[Extracted records]

***

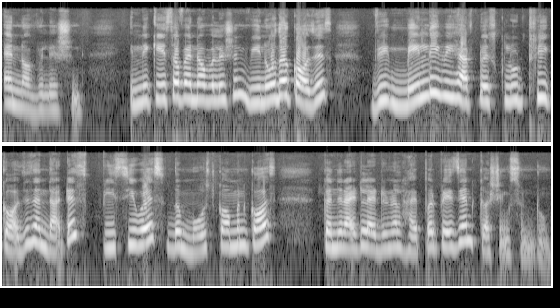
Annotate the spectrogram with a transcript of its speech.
anovulation. In the case of anovulation, we know the causes. We mainly we have to exclude three causes and that is PCOS, the most common cause, congenital adrenal hyperplasia and Cushing syndrome.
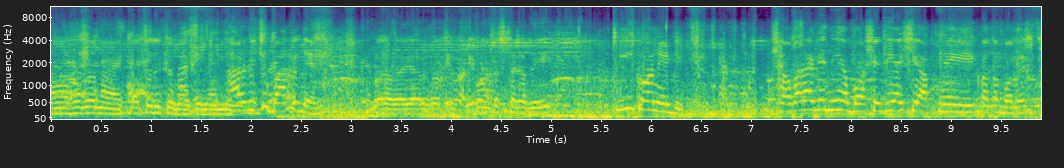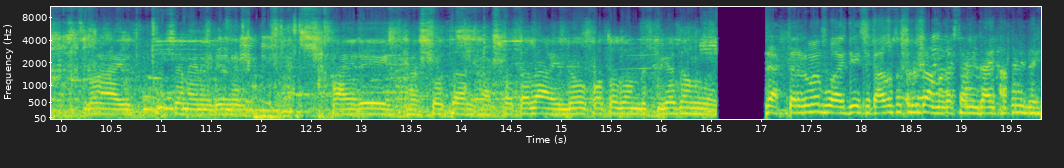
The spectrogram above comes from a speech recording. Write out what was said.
আমার হলো না কত দিতে ভাই দিলাম। আর কিছু বাড়ে দেন। আর কত পঞ্চাশ টাকা দিই। কি কোন এডি সবার আগে নিয়ে বসে দিয়ে আসি আপনি এই কথা বলেন। ভাই কিসে নেন এটা নেন রে হাসপাতাল হাসপাতালে আইলো কত জন ঠিক আছে ডাক্তার রুমে বয় দিয়েছে কাগজ পত্র আমার কাছে আমি যাই থাকে যাই।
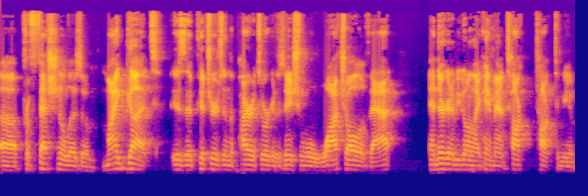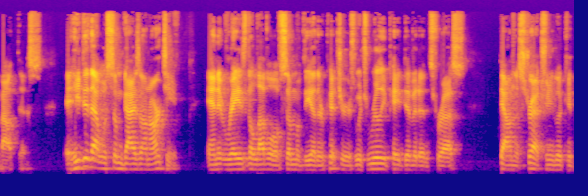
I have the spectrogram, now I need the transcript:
uh, professionalism. My gut is that pitchers in the Pirates organization will watch all of that, and they're going to be going like, "Hey, man, talk talk to me about this." And he did that with some guys on our team, and it raised the level of some of the other pitchers, which really paid dividends for us down the stretch. And you look at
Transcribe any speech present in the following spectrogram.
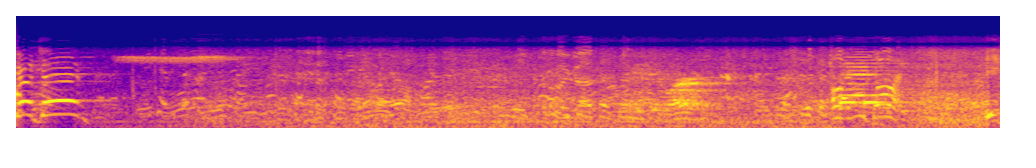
Go, James! Oh, you got Heat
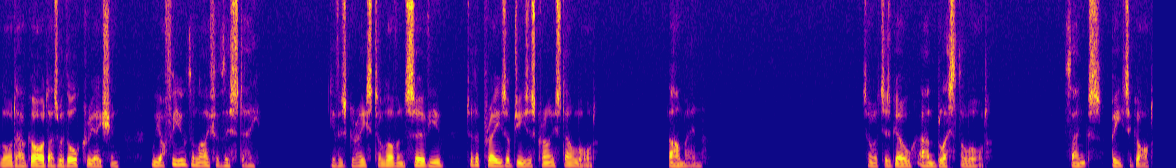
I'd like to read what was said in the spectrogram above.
Lord our God, as with all creation, we offer you the life of this day. Give us grace to love and serve you to the praise of Jesus Christ our Lord. Amen. So let us go and bless the Lord. Thanks be to God.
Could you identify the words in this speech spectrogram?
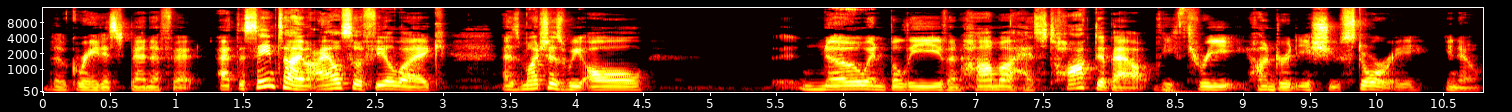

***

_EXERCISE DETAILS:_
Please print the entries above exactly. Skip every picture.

_TASK RESULT:_
Annotate the spectrogram with a transcript of its speech.
anovulation. In the case of anovulation, we know the causes. We mainly we have to exclude three causes and that is PCOS, the most common cause, congenital adrenal hyperplasia and Cushing syndrome.
The spectrogram above comes from a speech recording. Write out what was said.
আমার হলো না কত দিতে ভাই দিলাম। আর কিছু বাড়ে দেন। আর কত পঞ্চাশ টাকা দিই। কি কোন এডি সবার আগে নিয়ে বসে দিয়ে আসি আপনি এই কথা বলেন। ভাই কিসে নেন এটা নেন রে হাসপাতাল হাসপাতালে আইলো কত জন ঠিক আছে ডাক্তার রুমে বয় দিয়েছে কাগজ পত্র আমার কাছে আমি যাই থাকে যাই।
I have the spectrogram, now I need the transcript:
uh, professionalism. My gut is that pitchers in the Pirates organization will watch all of that, and they're going to be going like, "Hey, man, talk talk to me about this." And he did that with some guys on our team, and it raised the level of some of the other pitchers, which really paid dividends for us down the stretch. And you look at
Transcribe any speech present in the following spectrogram.
Go, James! Oh, you got Heat
I'd like to read what was said in the spectrogram above.
Lord our God, as with all creation, we offer you the life of this day. Give us grace to love and serve you to the praise of Jesus Christ our Lord. Amen. So let us go and bless the Lord. Thanks be to God.
Could you identify the words in this speech spectrogram?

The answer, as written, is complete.